“They were very mean to them,” Young said. “They talked to them like they were nothing.”

Nothing legally obligated the father to get out of his car. Daniel Ayoade Yoon, an attorney who does not represent the family but showed up at their house after learning about the standoff, told the Nashville Scene that the agents had arrived without a warrant signed by a judge.

“They were here with an administrative order that they wrote themselves,” he said. “There’s no judicial review, no magistrate review, no probable cause. It doesn’t give them the authority to break down a door like you would with a normal warrant. They didn’t try to do that. But they still lied to the individuals inside and to people on the scene about, ‘No, this does give us that authority.’”

Finally, after about four hours, the agents gave up and left. Clasping hands, the diverse group of activists, neighbors, and concerned community members surrounded the van. They formed a human chain, lining the pathway that led to the family’s modest brick home. The van’s doors flung open, and the father and son raced inside the house. Cheers erupted from the crowd as the front door slammed behind them.

Later, the wife of the man whom ICE had been trying to detain came to the door. She apparently had been waiting inside all along.

“Thank you,” she said in Spanish, as she choked back tears. “Thank you to everyone who supported us, from the bottom of my heart.”

There was little doubt that the agents would return.

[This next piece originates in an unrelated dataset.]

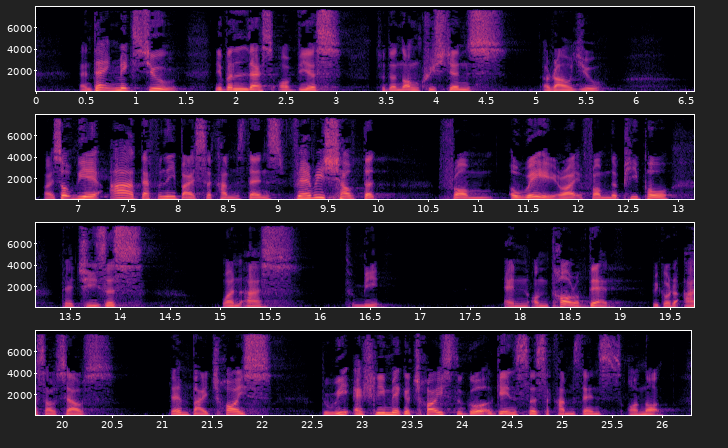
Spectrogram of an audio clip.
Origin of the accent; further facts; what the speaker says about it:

Neighbors formed another human chain to shield the family as they left the house with their belongings stuffed into a black trash bag, then got into their cars and sped away, Nashville Public Radio reported. By Monday night, their whereabouts were unknown.

Bryan D. Cox, an ICE spokesman, said in a statement that the officers left the scene to de-escalate the situation. He also noted that 90 percent of the people arrested by ICE in the past fiscal year had either a prior criminal conviction or a pending criminal charge, and said that the man who agents were seeking in Nashville was a “convicted criminal” who had an outstanding removal order. The man has not been identified and it’s unclear what his previous criminal conviction entailed. The Metro Nashville Police Department has indicated that he was not wanted on any active warrants.

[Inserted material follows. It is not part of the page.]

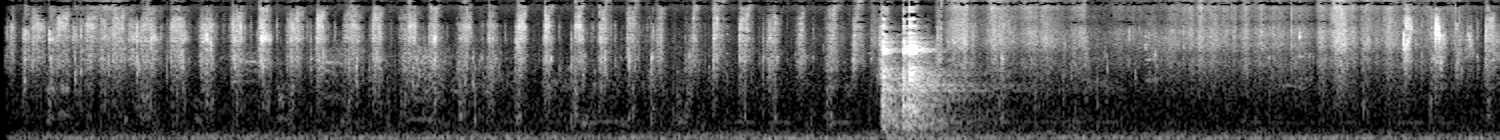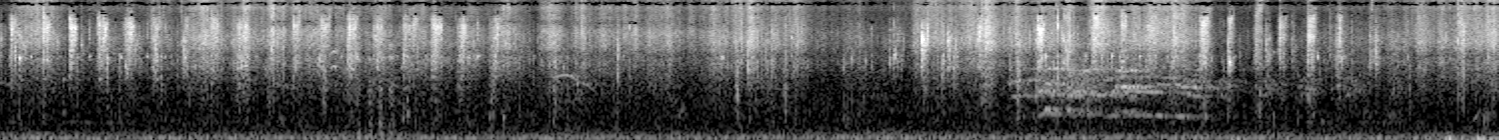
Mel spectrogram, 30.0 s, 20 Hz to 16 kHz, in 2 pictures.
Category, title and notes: Soundscapes > Nature
Baby lambs nursing 04/21/2023
Baby lamb nursing
baby-lamb, countryside, farm, field-recordings, nursing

Though Tennessee law bars local governments from declaring themselves sanctuary cities, Nashville has a policy in place that prohibits police officers from assisting in ICE operations unless they have a warrant saying that a crime has taken place. Since immigration enforcement is considered a civil matter, police aren’t allowed to get involved.

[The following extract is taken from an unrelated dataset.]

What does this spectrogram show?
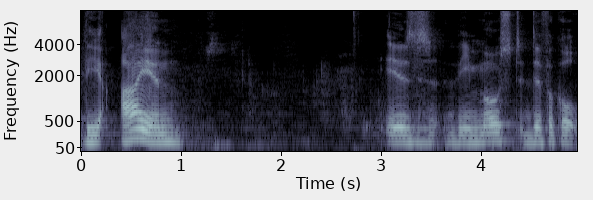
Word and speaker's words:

Monday’s stalemate demonstrated how that policy plays out in real time: Police officers showed up at the house and monitored the situation but didn’t interfere. A statement from the department said that officers were instructed to “not be involved in the service of the detainer, but to stand by from a distance to keep the peace if necessary.”

There’s no indication that the effort to detain the Hermitage father was part of a larger ICE operation, and Nashville was not among the cities expected to see mass arrests of undocumented migrants last week. Nonetheless, Trump’s announcement left many in the community on edge, and the Tennessee Immigrant & Refugee Rights Coalition told WZTV that its phones had been ringing off the hook as immigrants questioned whether it was safe to go to work.

The highly publicized showdown on Monday may have added to those fears. In the wake of the confrontation, the Davidson County Sheriff’s Office made a point of emphasizing that it had no involvement in ICE raids, and Nashville Mayor David Briley (D) reiterated that city police officers were there only as peacekeepers.

“I am keenly aware that this type of activity by our federal government stokes fear and distrust in our most vulnerable communities, which is why we do not use our local resources to enforce ICE orders,” he said in a statement.

Neighbors, meanwhile, described it as a wake-up call.

“We’re going to be watching out now from this point on,” Glass told Nashville Public Radio, “because we won’t let this happen again.”

This story has been updated.

Drea Cornejo contributed reporting.